CHOOSING THE RIGHT WHITE PAINT
A fresh coat of white paint is one of the easiest (and cheapest!) way to make over a room. And while it may seem like a straightforward choice, a quick flick through a paint chart will quickly get confusing – white is actually one of the hardest colour options to pick! Deciding to paint your home white is just the first step – finding the right white is a different story.
White can be as vivid or as soft as any other colour and come in a range of tints and undertones. A decorator may be surprised to find that different rooms require different whites, so hold off on buying the same shade in bulk until you’ve examined your home and considered each room. It will be a bit more effort to customise your whites room by room, but you’ll achieve a far more pleasing effect.
By holding a white piece of paper next to your paint sample or test patch, you will quickly see that your white is not white at all as the complexity and nuances of the colour are revealed.
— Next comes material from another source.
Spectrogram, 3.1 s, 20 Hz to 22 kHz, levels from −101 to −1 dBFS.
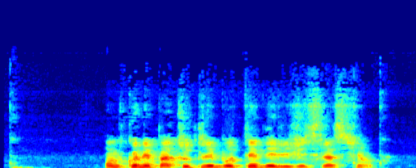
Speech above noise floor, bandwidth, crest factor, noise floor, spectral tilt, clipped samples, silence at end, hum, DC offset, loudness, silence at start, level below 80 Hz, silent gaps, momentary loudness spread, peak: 51 dB; 9.4 kHz; 16 dB; -67 dBFS; -7 dB/octave; under 0.1%; 0.35 s; none; under 0.1%; -17 LUFS; 0.8 s; -60 dBFS; none; 14 LU; -2 dBFS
Warm whites with an undertone of red, orange, yellow or brown create a cozy atmosphere and are good for rooms that need warming up. Warm whites feel organic, pairing well with natural elements such as wooden floors and are well suited to classic architecture and styling.
Cool whites with an undertone of blue, green, purple, grey or black make a space appear larger, and need an abundance of warm natural light to avoid feeling clinical. Cool whites suit contemporary or modern styling.
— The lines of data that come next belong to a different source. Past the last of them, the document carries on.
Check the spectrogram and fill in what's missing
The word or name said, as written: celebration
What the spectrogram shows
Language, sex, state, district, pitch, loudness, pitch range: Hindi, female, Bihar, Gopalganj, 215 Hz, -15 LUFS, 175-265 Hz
Light and reflections
The same white paint can make one room appear bright and airy, and make the next room seem cold and unwelcoming. Consider your light sources – you may need to consider different shades or tints of white in different rooms. A sunny, north-facing room will have different white ‘needs’ compared to your bathroom or closet.
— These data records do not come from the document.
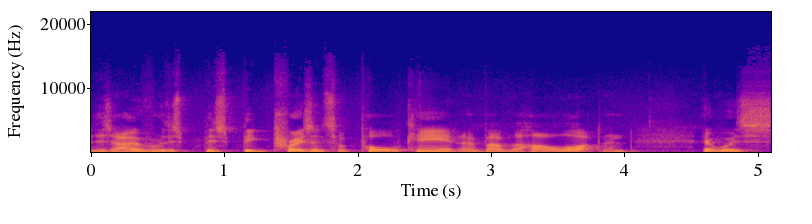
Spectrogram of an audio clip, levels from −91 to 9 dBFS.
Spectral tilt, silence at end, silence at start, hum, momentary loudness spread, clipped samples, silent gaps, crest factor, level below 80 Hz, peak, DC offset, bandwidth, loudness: -5.5 dB/octave; 0 s; 0 s; none; 8 LU; under 0.1%; none; 18 dB; -68 dBFS; -6 dBFS; under 0.1%; 13.5 kHz; -23 LUFS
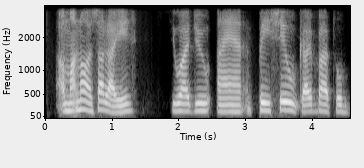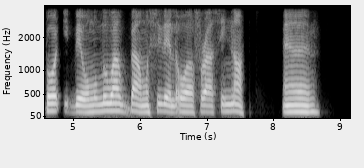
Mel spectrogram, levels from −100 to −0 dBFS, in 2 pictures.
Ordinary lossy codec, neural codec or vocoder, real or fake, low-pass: none; codec, 16 kHz, 0.5 kbps, X-Codec, WavLM features, trained on Multilingual LibriSpeech; fake; 3.6 kHz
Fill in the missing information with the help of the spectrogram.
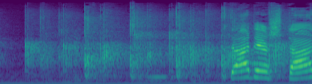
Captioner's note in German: Beifall AfD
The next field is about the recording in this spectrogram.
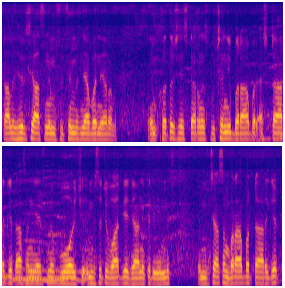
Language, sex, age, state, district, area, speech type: Kashmiri, male, 30-45, Jammu and Kashmir, Shopian, rural, spontaneous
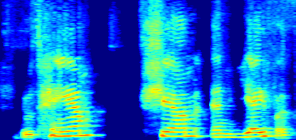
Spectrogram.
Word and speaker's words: Japheth: was ham shem and japheth or japheth that jay is not pronounced like a j with the three sons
White and off-white also pick up the hue of other pieces in the room. If you have a vividly coloured rug or sofa, your paint will reflect this colour back. By choosing a paint with a matching undertone, you will minimise this effect since the contrast will not be as strong, and a matte finish will reflect less light than a high gloss. The lighting and reflections will make your eyes view the colour quite differently than you thought it looked on a small colour square.
It’s important to try a testpot of your chosen shades. Choose several shades that you think will be right for your home and paint them onto a large piece of wood or cardboard – at least two coats! Move these pieces around various rooms at different times of day to see what effect they have.